The bill of the member for Wellington—Halton Hills has precipitated important discussion and debate on matters that affect us all. I have listened carefully to the views of my colleagues on both sides of the House regarding the changes that have been made to the reform act, 2014. In my opinion, the changes that were made have improved the bill and take into account concerns that have been raised.
For this reason, I urge all my colleagues to support the bill.
Government Contracts February 18th, 2015
Mr. Speaker, let me just get this straight. It is 2:45. We are a number of months ahead of an election, and the best the Liberals have is they want to see a copy of a great speech, apparently, that the Minister of Natural Resources gave.
They do not want to talk about cutting taxes. They do not want to talk about the fact that we are giving parents, every single family in this country, more money in their pockets. They do not want to talk about the massive infrastructure program the Minister of Infrastructure, Communities and Intergovernmental Affairs has brought forward. They do not want to talk about the mission we are taking right now in Iraq.
The best they have is “Can you please send us a copy of a speech that was given by the Minister of Natural Resources?” I will take a look, and I will see what other great speeches he has delivered.
Government Contracts February 18th, 2015
Mr. Speaker, again, of course we expect all Treasury Board guidelines to be followed.
When it comes to giving speeches and being paid for those speeches, I suggest that the member actually ask the leader who sits in front of him, who we know accepted huge contracts, while being a member of Parliament, to speak at places like school boards, unions, and churches.
We are going to focus on what matters to Canadians: safety and security and the economy. Our plan has created over 1.2 million jobs. We are getting people back to work. We are cutting taxes. We are investing in infrastructure. We are going to continue to do that for a very long time to come.
Government Contracts February 18th, 2015

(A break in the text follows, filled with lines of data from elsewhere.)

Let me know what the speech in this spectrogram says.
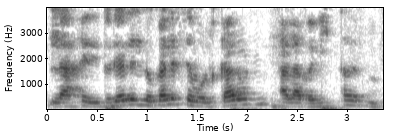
las editoriales locales se volcaron a la revista de nuevo.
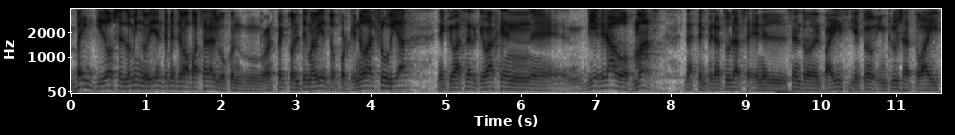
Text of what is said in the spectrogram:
22 el domingo. Evidentemente va a pasar algo con respecto al tema viento porque no da lluvia, eh, que va a hacer que bajen eh, 10 grados más las temperaturas en el centro del país y esto incluye a Toay,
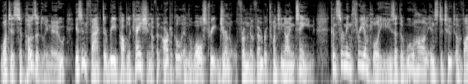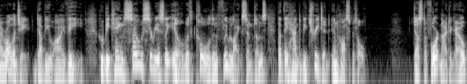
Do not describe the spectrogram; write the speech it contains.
What is supposedly new is in fact a republication of an article in the Wall Street Journal from November 2019 concerning three employees at the Wuhan Institute of Virology, WIV, who became so seriously ill with cold and flu like symptoms that they had to be treated in hospital. Just a fortnight ago,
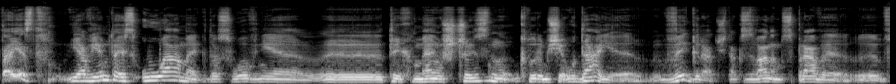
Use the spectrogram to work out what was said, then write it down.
To jest, ja wiem, to jest ułamek dosłownie yy, tych mężczyzn, którym się udaje wygrać tak zwaną sprawę yy, w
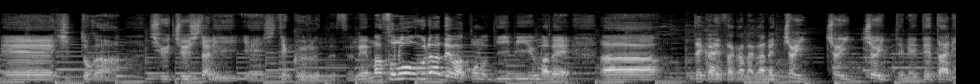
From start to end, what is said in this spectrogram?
えー、ヒットが集中したり、えー、してくるんですよね。まあその裏ではこの DBU まであでかい魚がねちょいちょいちょいってね出たり。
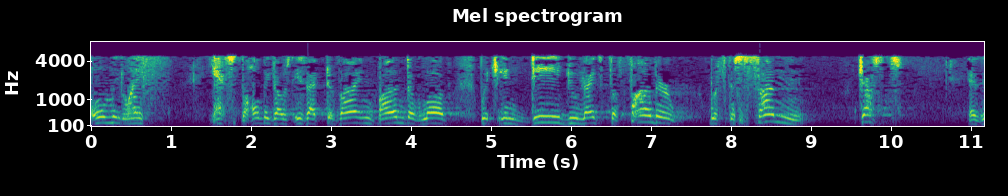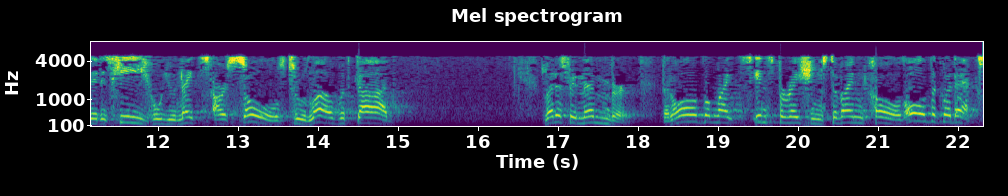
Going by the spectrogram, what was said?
only life. Yes, the Holy Ghost is that divine bond of love which indeed unites the Father with the Son, just as it is He who unites our souls through love with God. Let us remember that all the lights, inspirations, divine calls, all the good acts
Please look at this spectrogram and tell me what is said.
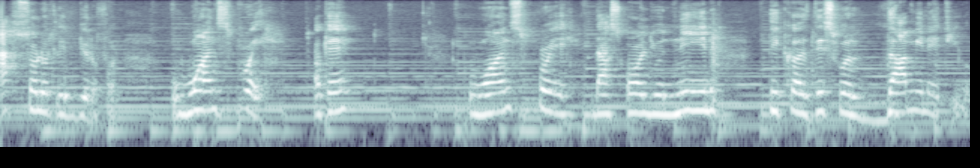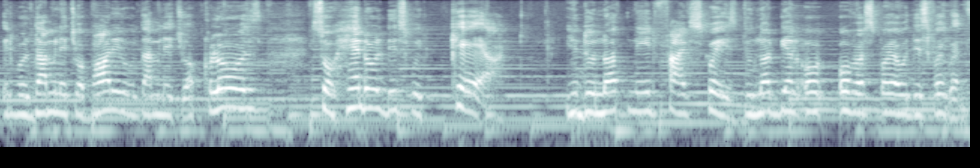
absolutely beautiful. One spray okay? One spray that's all you need because this will dominate you. It will dominate your body it will dominate your clothes. So handle this with care. You do not need five sprays. Do not be an over sprayer with this fragrance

Mr. Speaker, we expect all Treasury Board guidelines to be followed. Having said that, we know that the Liberal Party still has some $40 million of taxpayer funds outstanding. Now that there is a new member over there, I wonder if she might help them search for that $40 million, maybe give them a bit of a leg up.

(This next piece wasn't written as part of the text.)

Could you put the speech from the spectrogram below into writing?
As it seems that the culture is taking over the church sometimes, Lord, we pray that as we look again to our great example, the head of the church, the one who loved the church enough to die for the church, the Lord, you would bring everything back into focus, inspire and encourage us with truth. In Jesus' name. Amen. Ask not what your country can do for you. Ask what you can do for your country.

Health February 6th, 2015
Mr. Speaker, we understand how important these issues are, and that is why we have made significant investments with our provincial partners in mental health issues.
At the same time, one of the most important things we have done since taking office in 2006 is to reverse the decade of health care cuts that was a hallmark of the Liberal government. We have increased transfers to our provincial partners by about 6% a year. We are going to continue to do that in the future because we understand how important health care is to Canadians.
Taxation February 6th, 2015
Mr. Speaker, let me thank the member for Wild Rose for sticking up for Canadian families each and every day in the House.
We know that the NDP has long advocated a job-killing carbon tax, but recently we also learned that the Liberal leader not only supports a job-killing carbon tax, but is actually encouraging his provincial comrades to bring in the exact same scheme.
Our government is going to continue to focus on families. The changes that we have made and the investments we are making will give Canadian families an extra $1,200 in their pockets. Those are real benefits, that is real change. Canadians know that they can continue to count on us to provide more money in their pockets so they can invest in their priorities.